TASK TO COMPLETE —
For each line of the data below that contains "Voice", return that line.

MATERIAL FOR THIS TASK —
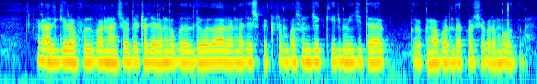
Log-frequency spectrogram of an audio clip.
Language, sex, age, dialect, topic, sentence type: Marathi, male, 31-35, Varhadi, agriculture, statement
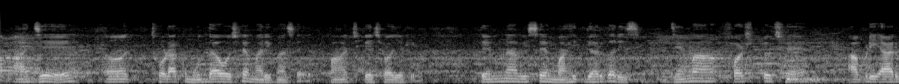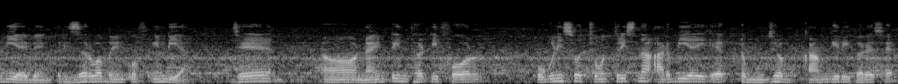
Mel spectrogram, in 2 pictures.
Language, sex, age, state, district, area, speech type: Gujarati, male, 18-30, Gujarat, Junagadh, urban, spontaneous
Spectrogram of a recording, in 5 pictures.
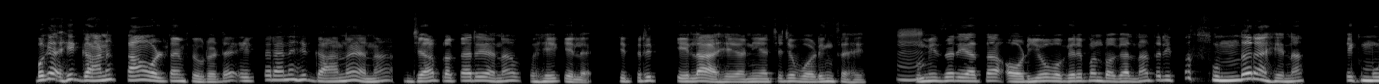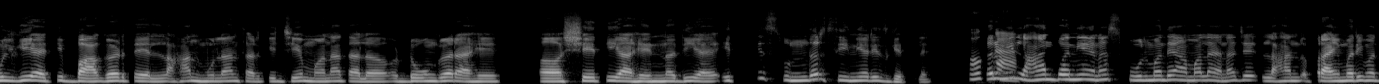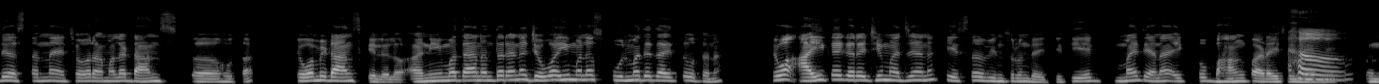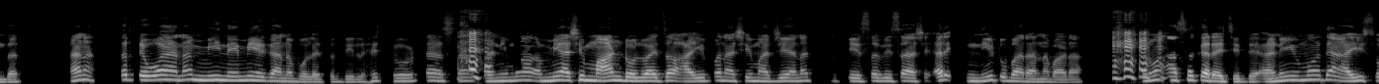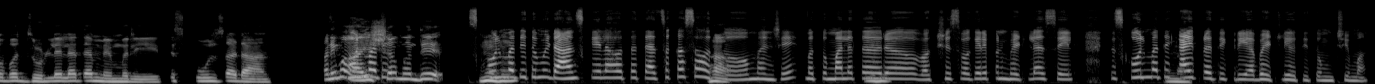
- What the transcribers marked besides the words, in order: in English: "ऑल टाईम फेव्हरेट"; in English: "वर्डिंग्स"; in English: "ऑडिओ"; joyful: "तर इतकं सुंदर आहे ना"; in English: "सीनियरीज"; "सिनरीज" said as "सीनियरीज"; in English: "स्कूलमध्ये"; in English: "डान्स"; in English: "डान्स"; in English: "स्कूलमध्ये"; laughing while speaking: "हो"; singing: "दिल है छोटासा"; chuckle; chuckle; in English: "स्कूलचा डान्स"; in English: "स्कूलमध्ये स्कूलमध्ये"; in English: "डान्स"; in English: "स्कूलमध्ये"
- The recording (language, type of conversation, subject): Marathi, podcast, एक गाणं जे तुला सांत्वन देतं, ते कोणतं आहे?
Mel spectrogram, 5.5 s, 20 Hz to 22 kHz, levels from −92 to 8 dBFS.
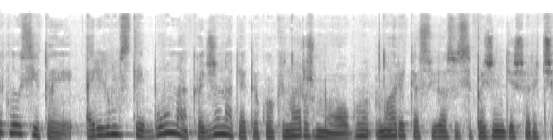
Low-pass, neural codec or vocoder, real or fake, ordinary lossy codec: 14.4 kHz; codec, 44.1 kHz, 7.8 kbps, Pupu-Codec; fake; MP3, 64 kbps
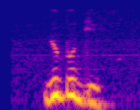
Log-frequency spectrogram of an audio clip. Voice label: "yubgi", moore

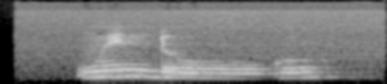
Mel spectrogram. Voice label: "wẽn-doogo", Moore

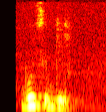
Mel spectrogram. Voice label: "busgi", moore

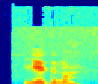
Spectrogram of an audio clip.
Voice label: "yendlem", moore

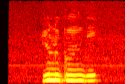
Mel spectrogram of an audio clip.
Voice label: "yulgumdi", moore

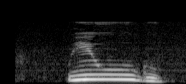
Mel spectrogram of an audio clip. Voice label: "wiuugu", Moore

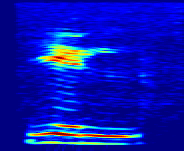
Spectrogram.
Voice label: "yelll", moore

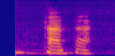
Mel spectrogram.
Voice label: "tã-tã", moore

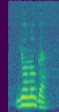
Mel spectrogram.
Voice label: "yolga", moore; kind of shrub

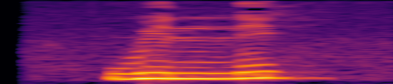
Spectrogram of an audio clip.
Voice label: "willi", Moore

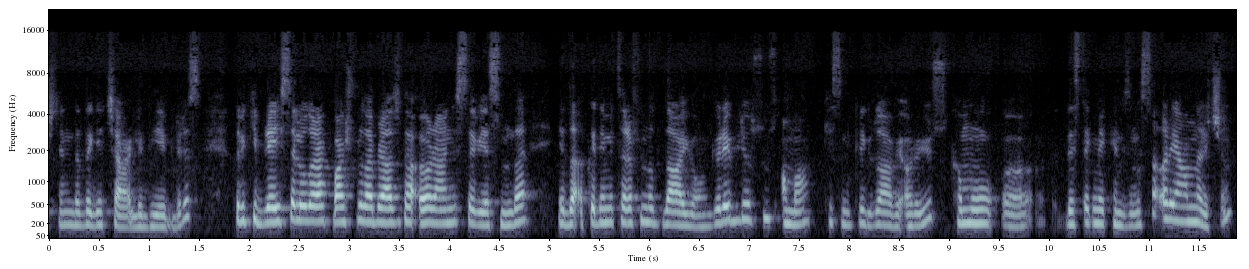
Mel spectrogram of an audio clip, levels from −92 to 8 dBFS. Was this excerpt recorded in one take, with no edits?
yes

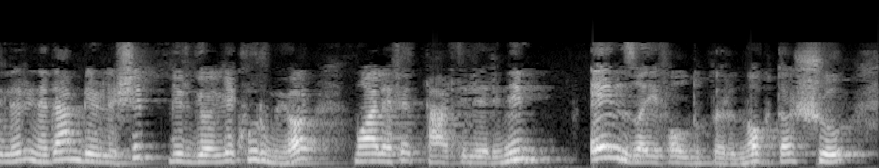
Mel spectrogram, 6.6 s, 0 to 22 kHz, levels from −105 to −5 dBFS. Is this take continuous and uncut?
no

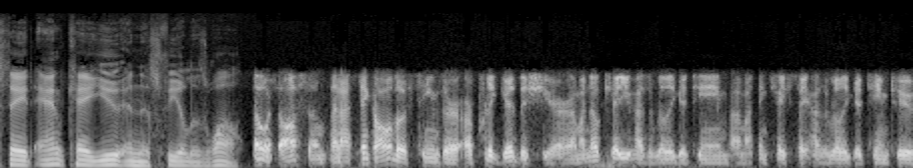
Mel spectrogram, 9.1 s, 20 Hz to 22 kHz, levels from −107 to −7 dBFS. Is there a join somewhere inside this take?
yes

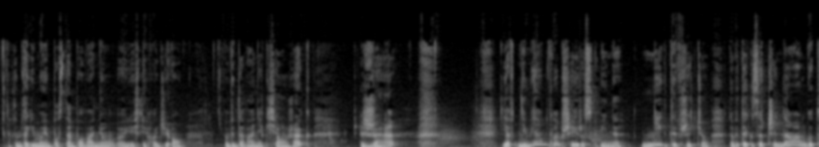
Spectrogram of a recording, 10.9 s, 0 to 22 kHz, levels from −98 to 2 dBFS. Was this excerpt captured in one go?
no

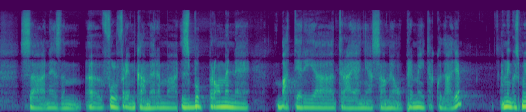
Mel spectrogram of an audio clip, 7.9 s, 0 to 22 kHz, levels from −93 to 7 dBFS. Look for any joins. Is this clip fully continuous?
no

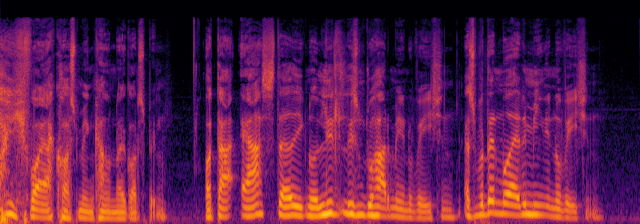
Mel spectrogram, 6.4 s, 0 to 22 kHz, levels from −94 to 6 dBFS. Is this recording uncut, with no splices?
yes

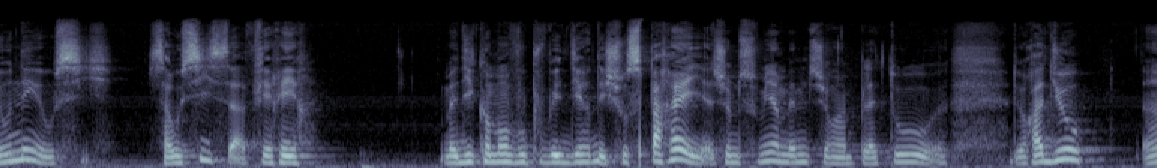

WRITTEN SOLUTION —
Log-frequency spectrogram of an audio clip. Voice label: "yubgi", moore
Mel spectrogram. Voice label: "wẽn-doogo", Moore
Mel spectrogram. Voice label: "busgi", moore
Voice label: "yendlem", moore
Voice label: "yulgumdi", moore
Mel spectrogram of an audio clip. Voice label: "wiuugu", Moore
Voice label: "yelll", moore
Voice label: "tã-tã", moore
Voice label: "yolga", moore; kind of shrub
Voice label: "willi", Moore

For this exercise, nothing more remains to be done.